It’s good to be alive when all odds were against it. On the same day health care passed I passed my MRI scan. My cancer has shrunk in size to a few nodes of less than one centimeter. Two years ago I was diagnosed with three areas of metastatic breast cancer. After three operations, radiation, chemo and avastan, the cancers are reduced in size, one not showing on the scan and two less than one centimeter in size. Obama’s speeches on health care and the aggressive treatment I received worked.
Life takes as much getting used to as impending death. I have to get my mind off funerals and wills and on to living. Time to get myself together. Not an easy task at the best of times. When I look at diet and fitness regimes I feel like ground hog day. Been there and done it numerous times. I reread the South Beach diet, signed up for several low fat online diets and had another look at Atkins, even ordered the next book. I’ve now been three days without carbohydrates.
I feel as divided about my own health care as the USA is about theirs. One part of me wants to go on a diet and lose twenty pounds, another part of me wants to pig out and never mind the consequences.
Fitness is something else I’ve been there and done. Does being alive mean I have to go back to the gym? Could I still do a rowing machine, lift some respectable weights or do Pilates and keep my wig on at the same time? It doesn’t feel promising.

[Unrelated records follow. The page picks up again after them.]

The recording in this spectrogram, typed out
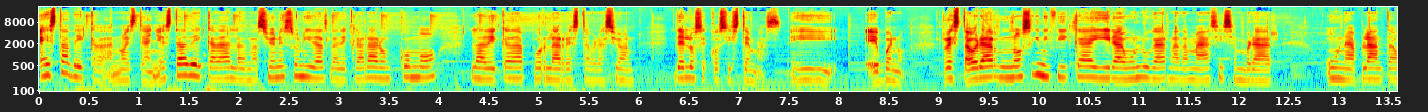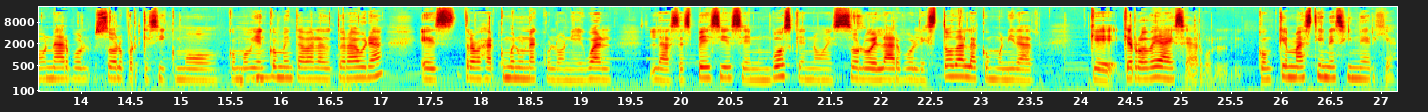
esta década, no este año, esta década las Naciones Unidas la declararon como la década por la restauración de los ecosistemas. Y eh, bueno, restaurar no significa ir a un lugar nada más y sembrar una planta, un árbol, solo porque sí, como, como bien comentaba la doctora Aura, es trabajar como en una colonia. Igual, las especies en un bosque no es solo el árbol, es toda la comunidad que, que rodea ese árbol. ¿Con qué más tiene sinergia?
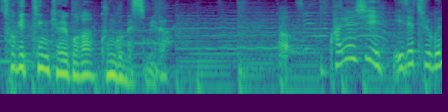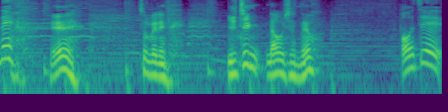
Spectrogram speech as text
소개팅 결과가 궁금했습니다. 광현 씨, 이제 출근해? 예. 선배님, 일찍 나오셨네요? 어제,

So like Obama I have to make compromises. The bill that will get past my divided self will not be all that is needed. It will not satisfy the part of me that wants to feel revitalized again after two years of very aggressive cancer treatment and it won’t satisfy the other part of me that wants to lay back and let the chips fall where they may.
Like Obama must have done, I look at what there is to be worked with. Overweight, exhausted, grumpy, pins and needles in hands and feet and worse of all no voice: recovery doesn’t look good. If I could start small and get the first bill past my negativity, I could tackle a few modifications and improvements six months or so down the line. I still have one more month of chemo treatments so I have time to make a plan that I can vote for.
As of three days ago I started on the no carbs diet, induction phase of the Atkins diet and phase 1 of South Beach. I started when I looked in the fridge and found it full of treats. Crowding the fridge were chocolate cake, blueberry cheesecake, and a few pieces of carrot cake. It was as if the Republican tea party had held a meeting in the refrigerator. You couldn’t even find the vegetables. When you did, they looked pathetic, half frozen in the bottom drawer.
There were also a few ready meals that had enough calories to be a dessert. My fridge was full of cauliflower cheese, spinach in a cream sauce and my current favorite, creamy mashed potatoes.
Since I’ve had guests around, I’ve felt justified in keeping on hand a few boxes of organic chocolate bars. They have no calories because they are organic. Like health care information a few lies accumulate along the way.
Repeat after me: ‘organic chocolate has no calories and you can safely eat five to ten small squares a day’. It should be called orgasmic chocolate. In fact, it’s your duty as a citizen of fat land to eat one of each flavor a day and there’re a lot of flavors. I actually didn’t have any chocolate left because I’d eaten it all. I think I only once gave a guest a square.
Exercise is beyond me at this point. I think it’s sitting next to the public health care option in my internal debate. The only exercise I get is going out to buy food. Unfortunately, there are two supermarkets, a food hall and five pastry shops within a radius of three city blocks, so a five to ten minute walk could bring home millions of calories. I don’t even mind carrying heavy bags as long as they contain food.
I was thrilled that health care passed even with the compromises. But my own health care bill looms ahead. Will it be passed? I don’t know. On one side are friends who say you look better than expected. Whatever that means. And others who say it’s time to pull yourself back together, to start putting on your wig carefully, as it looks like you put a bag on your head (and feels like that too), lose some weight, get some new clothes and start exercising.
So life after cancer holds its challenges. For now I’m glad health care passed and I’m glad to be alive. Both were against the odds.